Service to our nation comes in many forms. We, of course, think of the brave men and woman of the Armed Forces, risking their lives to answer the call of our country.
For the second time in a week, the White House has lashed out at a news agency, this time chiding the New York Times yesterday for an editorial about the president's position on a proposed update of the GI Bill.
The polished chrome of thousands of motorcycles gleamed under cloudless blue sky yesterday as the annual Rolling Thunder procession officially rumbled into Washington to honor U.S. troops fighting around the world and to remember the forgotten. Photos: Rolling Thunder bikers up close
HARARE, Zimbabwe (AP) — President Robert Mugabe threatened yesterday to expel the U.S. ambassador for providing advice to the opposition in the upcoming presidential runoff.
Here in the Big Apple it's "Fleet Week." Set to coincide with Memorial Day Weekend, it's an opportunity for the citizens of America's most populous metropolitan area to see and touch the hardware the U.S. Navy, Coast Guard and Marine Corps use to defend this land.
President Robert Mugabe threatened today to expel the U.S. ambassador for providing advice to the opposition opponent in the upcoming presidential runoff. Updated 12:15 p.m.

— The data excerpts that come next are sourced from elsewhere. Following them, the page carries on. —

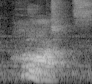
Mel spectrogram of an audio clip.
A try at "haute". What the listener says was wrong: Oat. You don't even pronounce the H. It's oat. Oat. oat.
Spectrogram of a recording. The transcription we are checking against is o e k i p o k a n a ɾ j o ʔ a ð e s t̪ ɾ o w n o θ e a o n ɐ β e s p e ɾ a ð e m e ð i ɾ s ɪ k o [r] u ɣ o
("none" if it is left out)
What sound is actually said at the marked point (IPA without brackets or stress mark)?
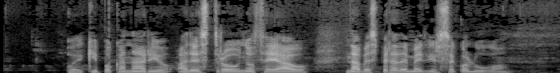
l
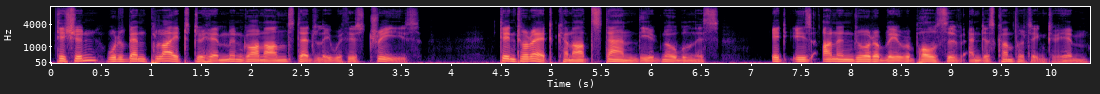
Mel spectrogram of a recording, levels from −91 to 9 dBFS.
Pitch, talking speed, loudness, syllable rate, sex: 100 Hz, 155 wpm, -18 LUFS, 5.4 syllables/s, male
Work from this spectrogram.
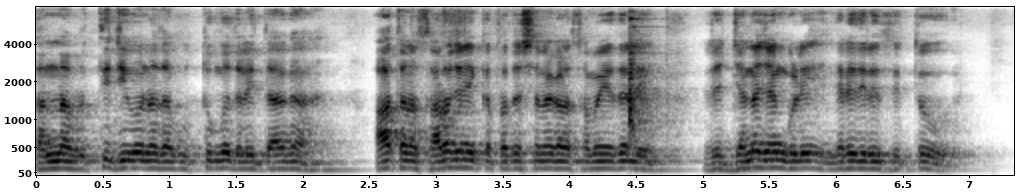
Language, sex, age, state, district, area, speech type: Kannada, male, 60+, Karnataka, Bangalore Rural, rural, read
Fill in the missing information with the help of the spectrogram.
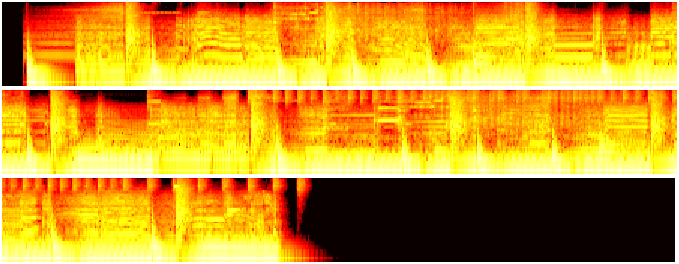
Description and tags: Electric guitar trap
Super weird electric guitar and trap crossover.
beat, trap, loop, weird, slice, guitar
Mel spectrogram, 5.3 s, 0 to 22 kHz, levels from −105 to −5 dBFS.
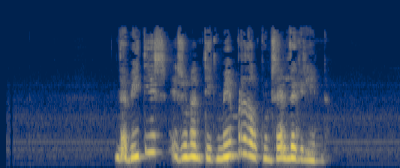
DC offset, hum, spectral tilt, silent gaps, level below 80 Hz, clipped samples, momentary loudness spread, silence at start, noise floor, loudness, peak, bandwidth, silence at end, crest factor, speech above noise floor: under 0.1%; none; -6.5 dB/octave; none; -82 dBFS; under 0.1%; 11 LU; 1.55 s; -73 dBFS; -24 LUFS; -8 dBFS; 10.5 kHz; 1.1 s; 18 dB; 50 dB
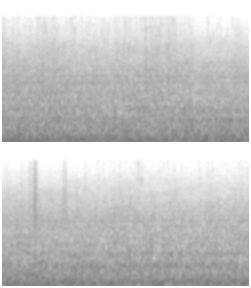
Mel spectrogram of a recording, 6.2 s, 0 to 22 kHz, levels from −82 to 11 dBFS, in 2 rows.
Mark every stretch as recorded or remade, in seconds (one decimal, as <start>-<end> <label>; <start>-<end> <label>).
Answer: 0.0-2.9 recorded; 2.9-3.9 remade; 3.9-6.2 recorded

Military veterans are being buried at such a rapid rate that national cemeteries use heavy equipment to make room. An average of 1,800 veterans die each day, and 10 percent of them are buried in the country's 125 national cemeteries, which are expected to set a record with 107,000 interments, including dependents, this year.
"War is hell," said Civil War Gen. William T. Sherman, but its grim consequences are only a part of a traveling exhibition of combat photography called "The American Soldier."
When the Flying Thunder crew flew out of Murrieta, Calif., last Monday, they had one mission in mind — earning respect for Vietnam-era veterans that they say is long overdue.